 o Do you have any concerns relating the final conditions?
 o The average applied tariff for goods imported into the EU is already very low, with more than 70% of imports entering the EU at zero or reduced tariffs. Considering this and the fact that both the US and the EU have similar product specialization, what will be the main benefits for the sector in Europe, as a consequence of the implementation of such agreement?

The TTIP is indeed one of the major priority markets for our European footwear, with a population of 314 million consumers and a GDP per capita of 50.000 USD. Consequently the CEC is closely following the negotiations with the European Commission in order that the future agreement does not imply restrictions or less favourable conditions to our footwear.
Both the US and the EU have been quite opened and have organised sessions with their respective stakeholders, but it will be difficult that all sectors in both parts of the Atlantic are satisfied with all the clauses, and some compromises will be required.
The European footwear main requests are:
- To low and progressively eliminate the import tariffs into US, which average is currently 37.5 % in comparison to the 8% or 17% when importing into the EU.
- To maintain the Change of Tariff Heading (CTH) for determining the preferential origin. In the US, the rules of origin for footwear follow the principle of 55% value added for determining the preferential origin, and we believe that such parameter can be subject to critical interventions by customs authorities, and can cause misinterpretation and/ or arbitrary decisions by the controllers.
- To review the US “Fur Products Labelling Act” for full traceability that imposes too many requirements in the product labelling.
- To simplify US paperwork and clearance documentation, in particular the Interim Footwear Invoice, a very complicated questionnaire, especially for SMEs.

9. The European Union has not reacted to the crisis by closing markets, but instead has kept its capacity to conclude and implemented trade agreements, such as the recent Free Trade Agreement with South Korea, and the ongoing negotiations to implement a Trade Agreement with Vietnam and Singapore. However, other regions / countries tend to impose more restrictions to free trade as a reaction to crisis. Do you fear the increase of restrictive measures and its impact on the world trade? And what can be the impact for European countries and the European footwear industry?
To close our markets will never help our industries. It is completely the wrong approach. As I mention before, there is a potential for our products in third countries, and a proof is that exports continue to increase in our sector despite of the crisis. The CEC does not want a protected EU market, but we hope that policy makers like the WTO and the EU will help us to reach the elimination of restrictions.

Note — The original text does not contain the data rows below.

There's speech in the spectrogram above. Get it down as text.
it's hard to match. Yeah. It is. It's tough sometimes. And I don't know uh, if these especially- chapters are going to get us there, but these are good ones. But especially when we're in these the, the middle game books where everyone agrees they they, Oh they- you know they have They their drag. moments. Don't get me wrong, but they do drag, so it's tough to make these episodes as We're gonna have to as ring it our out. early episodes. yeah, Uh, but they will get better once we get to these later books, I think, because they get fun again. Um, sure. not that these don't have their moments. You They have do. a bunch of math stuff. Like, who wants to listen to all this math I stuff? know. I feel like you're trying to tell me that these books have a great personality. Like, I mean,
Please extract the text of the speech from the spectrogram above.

CEC defends an open worldwide market with level field conditions for all companies around the world. Of course what we do not agree is that for instance since January 2014 Vietnamese footwear benefits from the General System of Preferences. It does not make any sense. We can accept a Free Trade Agreement, even if Vietnam is not currently one of our priority markets, but the GSP should be terminated. Vietnamese footwear imports into EU have increased by 57% in February 2014 with respect to February 2013.

10. In your view, what will be the main challenges for the sector during the next few years? What priorities has CEC identified?

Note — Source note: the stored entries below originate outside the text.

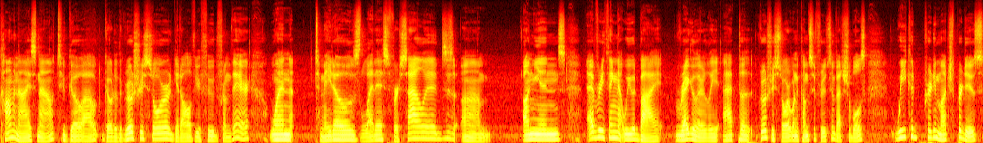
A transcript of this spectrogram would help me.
commonized now to go out, go to the grocery store, get all of your food from there when tomatoes, lettuce for salads, um, onions, everything that we would buy regularly at the grocery store when it comes to fruits and vegetables, we could pretty much produce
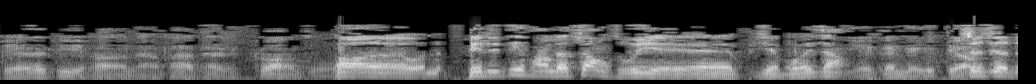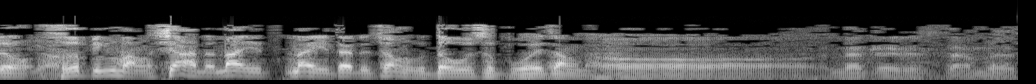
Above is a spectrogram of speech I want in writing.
别的地方哪怕他是壮族，呃，别的地方的壮族也也不会唱，也跟这个调。这就是和平往下的那一那一代的壮族都是不会唱的。哦，那这是咱们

We need to promote the sustainability and growth of our European sector. We do not want to produce quantity, but quality footwear, and for that purpose CEC has identified some topics on which to work in order to help European businesses:

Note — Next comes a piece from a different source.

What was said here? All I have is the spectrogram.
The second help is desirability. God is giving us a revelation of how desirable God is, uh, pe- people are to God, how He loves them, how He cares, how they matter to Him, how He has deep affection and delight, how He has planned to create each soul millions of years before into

1) To improve access to finance for our SMEs.
2) To open key markets, ensuring the respect of the reciprocity of treatment (i.e. US, Mercorsur, Japan, Russia, etc.).
3) More and better controls at EU borders, in order to fight products not complying with minimum safety standards, as well as counterfeiting goods.  
4) To attract young generations to work in the foowear sector in order keep the “savoir faire” of the current old generations.
5) To facilitate the collaboration between the companies in the EU in order to reach the balance between supply and demand in our sector.